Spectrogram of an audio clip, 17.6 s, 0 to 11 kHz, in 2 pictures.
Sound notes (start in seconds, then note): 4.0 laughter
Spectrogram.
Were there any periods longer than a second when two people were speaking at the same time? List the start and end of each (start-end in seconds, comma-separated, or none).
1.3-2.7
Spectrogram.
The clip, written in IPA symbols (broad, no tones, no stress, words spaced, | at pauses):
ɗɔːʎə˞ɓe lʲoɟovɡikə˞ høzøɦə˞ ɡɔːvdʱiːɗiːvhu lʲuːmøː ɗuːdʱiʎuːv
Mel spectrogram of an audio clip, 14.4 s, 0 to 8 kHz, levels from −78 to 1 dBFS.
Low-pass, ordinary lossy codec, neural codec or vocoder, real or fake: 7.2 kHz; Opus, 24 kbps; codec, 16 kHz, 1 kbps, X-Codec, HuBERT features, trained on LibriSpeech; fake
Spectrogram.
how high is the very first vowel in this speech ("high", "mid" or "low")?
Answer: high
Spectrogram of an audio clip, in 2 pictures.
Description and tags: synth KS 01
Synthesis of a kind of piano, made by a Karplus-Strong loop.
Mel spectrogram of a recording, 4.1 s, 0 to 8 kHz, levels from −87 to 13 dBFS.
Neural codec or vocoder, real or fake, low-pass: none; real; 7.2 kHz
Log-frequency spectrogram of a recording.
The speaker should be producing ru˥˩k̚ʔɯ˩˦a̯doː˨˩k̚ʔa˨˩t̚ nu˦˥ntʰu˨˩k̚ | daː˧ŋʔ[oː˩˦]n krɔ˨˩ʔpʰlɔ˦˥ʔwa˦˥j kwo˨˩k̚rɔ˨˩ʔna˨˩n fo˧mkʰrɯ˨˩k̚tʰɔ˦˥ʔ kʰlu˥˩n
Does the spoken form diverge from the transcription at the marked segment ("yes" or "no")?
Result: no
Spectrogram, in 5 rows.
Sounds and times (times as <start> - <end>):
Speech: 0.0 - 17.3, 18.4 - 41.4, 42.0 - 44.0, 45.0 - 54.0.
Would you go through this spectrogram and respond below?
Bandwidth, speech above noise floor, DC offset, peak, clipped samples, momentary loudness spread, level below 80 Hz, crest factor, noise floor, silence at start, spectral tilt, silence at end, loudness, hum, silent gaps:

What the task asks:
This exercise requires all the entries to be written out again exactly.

Written response:
Spectrogram of an audio clip, 17.6 s, 0 to 11 kHz, in 2 pictures.
Sound notes (start in seconds, then note): 4.0 laughter
Spectrogram.
Were there any periods longer than a second when two people were speaking at the same time? List the start and end of each (start-end in seconds, comma-separated, or none).
1.3-2.7
Spectrogram.
The clip, written in IPA symbols (broad, no tones, no stress, words spaced, | at pauses):
ɗɔːʎə˞ɓe lʲoɟovɡikə˞ høzøɦə˞ ɡɔːvdʱiːɗiːvhu lʲuːmøː ɗuːdʱiʎuːv
Mel spectrogram of an audio clip, 14.4 s, 0 to 8 kHz, levels from −78 to 1 dBFS.
Low-pass, ordinary lossy codec, neural codec or vocoder, real or fake: 7.2 kHz; Opus, 24 kbps; codec, 16 kHz, 1 kbps, X-Codec, HuBERT features, trained on LibriSpeech; fake
Spectrogram.
how high is the very first vowel in this speech ("high", "mid" or "low")?
Answer: high
Spectrogram of an audio clip, in 2 pictures.
Description and tags: synth KS 01
Synthesis of a kind of piano, made by a Karplus-Strong loop.
Mel spectrogram of a recording, 4.1 s, 0 to 8 kHz, levels from −87 to 13 dBFS.
Neural codec or vocoder, real or fake, low-pass: none; real; 7.2 kHz
Log-frequency spectrogram of a recording.
The speaker should be producing ru˥˩k̚ʔɯ˩˦a̯doː˨˩k̚ʔa˨˩t̚ nu˦˥ntʰu˨˩k̚ | daː˧ŋʔ[oː˩˦]n krɔ˨˩ʔpʰlɔ˦˥ʔwa˦˥j kwo˨˩k̚rɔ˨˩ʔna˨˩n fo˧mkʰrɯ˨˩k̚tʰɔ˦˥ʔ kʰlu˥˩n
Does the spoken form diverge from the transcription at the marked segment ("yes" or "no")?
Result: no
Spectrogram, in 5 rows.
Sounds and times (times as <start> - <end>):
Speech: 0.0 - 17.3, 18.4 - 41.4, 42.0 - 44.0, 45.0 - 54.0.
Would you go through this spectrogram and respond below?
Bandwidth, speech above noise floor, DC offset, peak, clipped samples, momentary loudness spread, level below 80 Hz, crest factor, noise floor, silence at start, spectral tilt, silence at end, loudness, hum, silent gaps:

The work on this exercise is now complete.